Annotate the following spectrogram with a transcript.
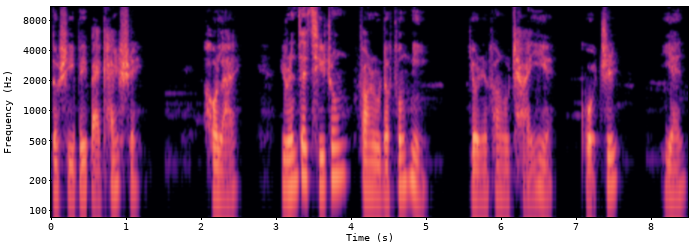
都是一杯白开水。后来，有人在其中放入了蜂蜜，有人放入茶叶、果汁、盐，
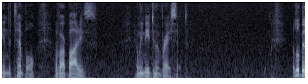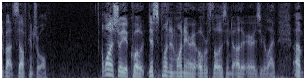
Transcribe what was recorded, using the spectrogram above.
in the temple of our bodies, and we need to embrace it. A little bit about self control. I want to show you a quote. Discipline in one area overflows into other areas of your life. Um,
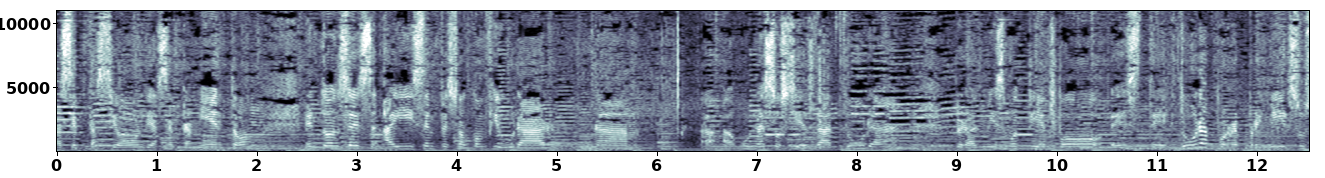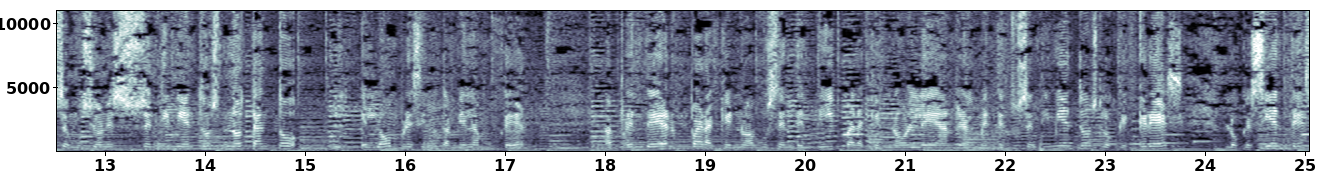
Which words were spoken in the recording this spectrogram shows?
aceptación, de acercamiento. Entonces ahí se empezó a configurar una una sociedad dura, pero al mismo tiempo este, dura por reprimir sus emociones, sus sentimientos, no tanto el hombre, sino también la mujer. Aprender para que no abusen de ti, para que no lean realmente tus sentimientos, lo que crees, lo que sientes,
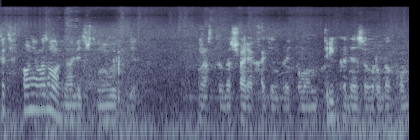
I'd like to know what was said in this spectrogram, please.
Кстати, вполне возможно, Олег, что не выпадет. У нас тогда Шаря ходил, блядь, по-моему, 3 КД за рудаком.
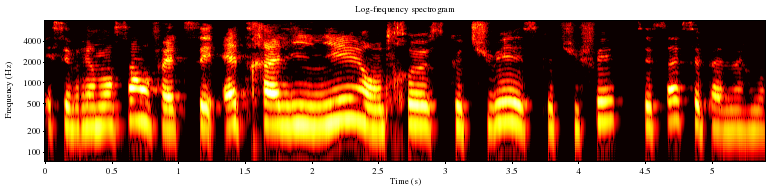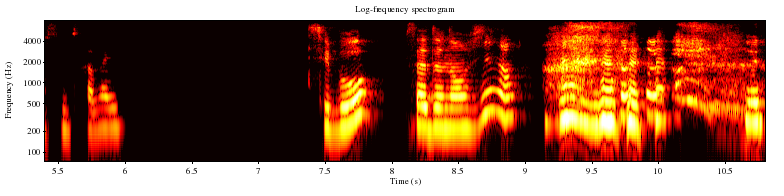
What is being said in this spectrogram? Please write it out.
Et c'est vraiment ça, en fait. C'est être aligné entre ce que tu es et ce que tu fais. C'est ça, c'est pas dans son travail. C'est beau. Ça donne envie, hein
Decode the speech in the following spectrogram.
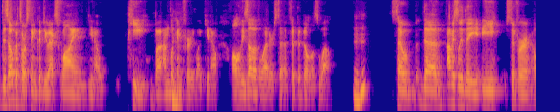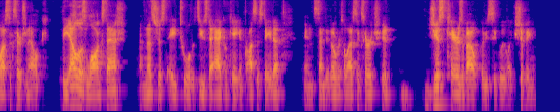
this open source thing could do x y and you know p but i'm looking for like you know all these other letters to fit the bill as well. Mm-hmm. So the obviously the E stood for Elasticsearch and ELK. The L is Logstash, and that's just a tool that's used to aggregate and process data and send it over to Elasticsearch. It just cares about basically like shipping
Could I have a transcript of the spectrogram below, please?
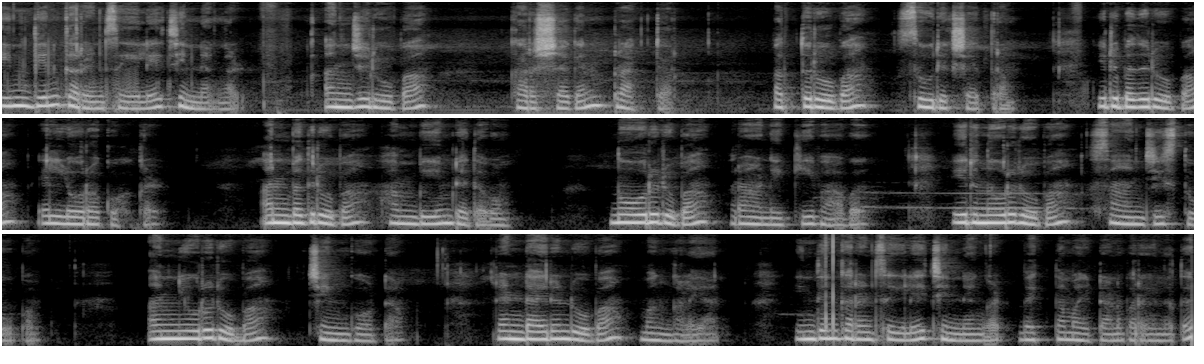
ഇന്ത്യൻ കറൻസിയിലെ ചിഹ്നങ്ങൾ. അഞ്ച് രൂപ കർഷകൻ ട്രാക്ടർ പത്ത് രൂപ സൂര്യക്ഷേത്രം ഇരുപത് രൂപ എല്ലോറ ഗുഹകൾ അൻപത് രൂപ ഹംപിയും രഥവും നൂറ് രൂപ റാണി കി വാവ് ഇരുന്നൂറ് രൂപ സാഞ്ചി സ്തൂപം അഞ്ഞൂറ് രൂപ ചെങ്കോട്ട രണ്ടായിരം രൂപ മംഗളയാൻ. ഇന്ത്യൻ കറൻസിയിലെ ചിഹ്നങ്ങൾ വ്യക്തമായിട്ടാണ് പറയുന്നത്.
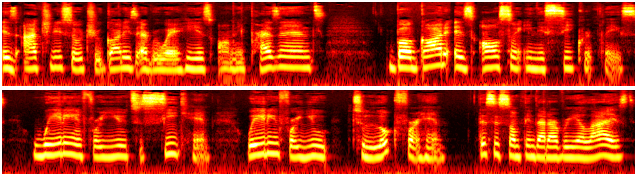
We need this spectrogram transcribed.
is actually so true. God is everywhere. He is omnipresent, but God is also in a secret place, waiting for you to seek him, waiting for you to look for him. This is something that I've realized.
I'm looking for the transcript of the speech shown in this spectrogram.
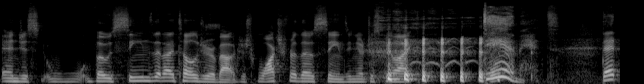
and just w- those scenes that I told you about. Just watch for those scenes, and you'll just be like, "Damn it, that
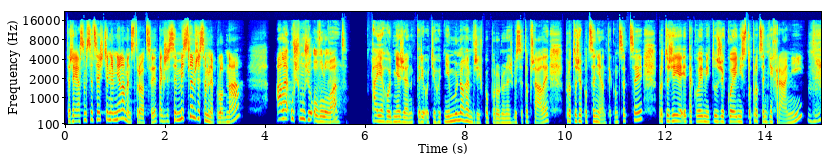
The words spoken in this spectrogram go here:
Takže já jsem sice ještě neměla menstruaci, takže si myslím, že jsem neplodná, ale už můžu ovulovat. Okay. A je hodně žen, který otěhotní mnohem dřív po porodu, než by si to přáli, protože podcení antikoncepci, protože je i takový mýtus, že kojení stoprocentně chrání. Mm-hmm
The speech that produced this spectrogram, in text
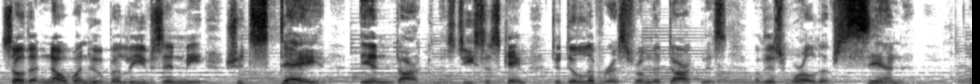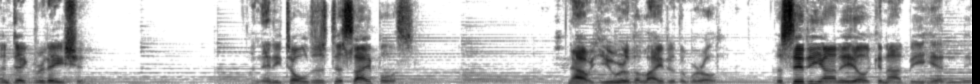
so that no one who believes in me should stay in darkness. Jesus came to deliver us from the darkness of this world of sin and degradation. And then he told his disciples, Now you are the light of the world. The city on a hill cannot be hidden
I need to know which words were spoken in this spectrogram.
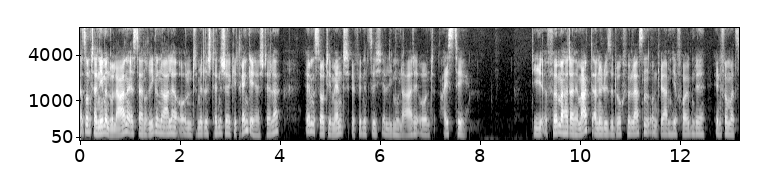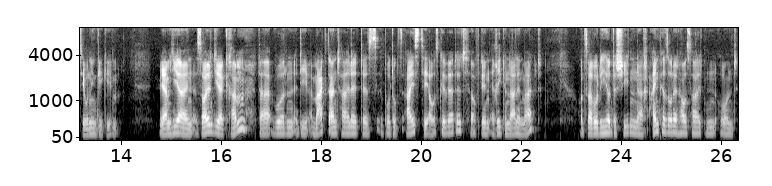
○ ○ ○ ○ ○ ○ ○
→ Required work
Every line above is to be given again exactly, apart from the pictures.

→ Completed exercise
Annotate the following spectrogram with a transcript.
都是一杯白开水。后来，有人在其中放入了蜂蜜，有人放入茶叶、果汁、盐，
Transcribe what was recorded, using the spectrogram above.
in the temple of our bodies, and we need to embrace it. A little bit about self control. I want to show you a quote. Discipline in one area overflows into other areas of your life. Um,
Which words were spoken in the recording this spectrogram shows?
aceptación, de acercamiento. Entonces ahí se empezó a configurar una una sociedad dura, pero al mismo tiempo este, dura por reprimir sus emociones, sus sentimientos, no tanto el hombre, sino también la mujer. Aprender para que no abusen de ti, para que no lean realmente tus sentimientos, lo que crees, lo que sientes,
I'd like to know what was said in this spectrogram, please.
Кстати, вполне возможно, Олег, что не выпадет. У нас тогда Шаря ходил, блядь, по-моему, 3 КД за рудаком.
What is being said in this spectrogram? Please write it out.
Et c'est vraiment ça, en fait. C'est être aligné entre ce que tu es et ce que tu fais. C'est ça, c'est pas dans son travail. C'est beau. Ça donne envie, hein
Decode the speech in the following spectrogram.
this open source thing could do x y and you know p but i'm looking for like you know all these other letters to fit the bill as well. Mm-hmm. So the obviously the E stood for Elasticsearch and ELK. The L is Logstash, and that's just a tool that's used to aggregate and process data and send it over to Elasticsearch. It just cares about basically like shipping
Could I have a transcript of the spectrogram below, please?
ഇന്ത്യൻ കറൻസിയിലെ ചിഹ്നങ്ങൾ. അഞ്ച് രൂപ കർഷകൻ ട്രാക്ടർ പത്ത് രൂപ സൂര്യക്ഷേത്രം ഇരുപത് രൂപ എല്ലോറ ഗുഹകൾ അൻപത് രൂപ ഹംപിയും രഥവും നൂറ് രൂപ റാണി കി വാവ് ഇരുന്നൂറ് രൂപ സാഞ്ചി സ്തൂപം അഞ്ഞൂറ് രൂപ ചെങ്കോട്ട രണ്ടായിരം രൂപ മംഗളയാൻ. ഇന്ത്യൻ കറൻസിയിലെ ചിഹ്നങ്ങൾ വ്യക്തമായിട്ടാണ് പറയുന്നത്.
We need this spectrogram transcribed.
is actually so true. God is everywhere. He is omnipresent, but God is also in a secret place, waiting for you to seek him, waiting for you to look for him. This is something that I've realized.
I'm looking for the transcript of the speech shown in this spectrogram.
and just w- those scenes that I told you about. Just watch for those scenes, and you'll just be like, "Damn it, that
The words spoken in this spectrogram go here:
Takže já jsem sice ještě neměla menstruaci, takže si myslím, že jsem neplodná, ale už můžu ovulovat. Okay. A je hodně žen, který otěhotní mnohem dřív po porodu, než by si to přáli, protože podcení antikoncepci, protože je i takový mýtus, že kojení stoprocentně chrání. Mm-hmm
The speech that produced this spectrogram, in text
so that no one who believes in me should stay in darkness. Jesus came to deliver us from the darkness of this world of sin and degradation. And then he told his disciples, Now you are the light of the world. The city on a hill cannot be hidden
I need to know which words were spoken in this spectrogram.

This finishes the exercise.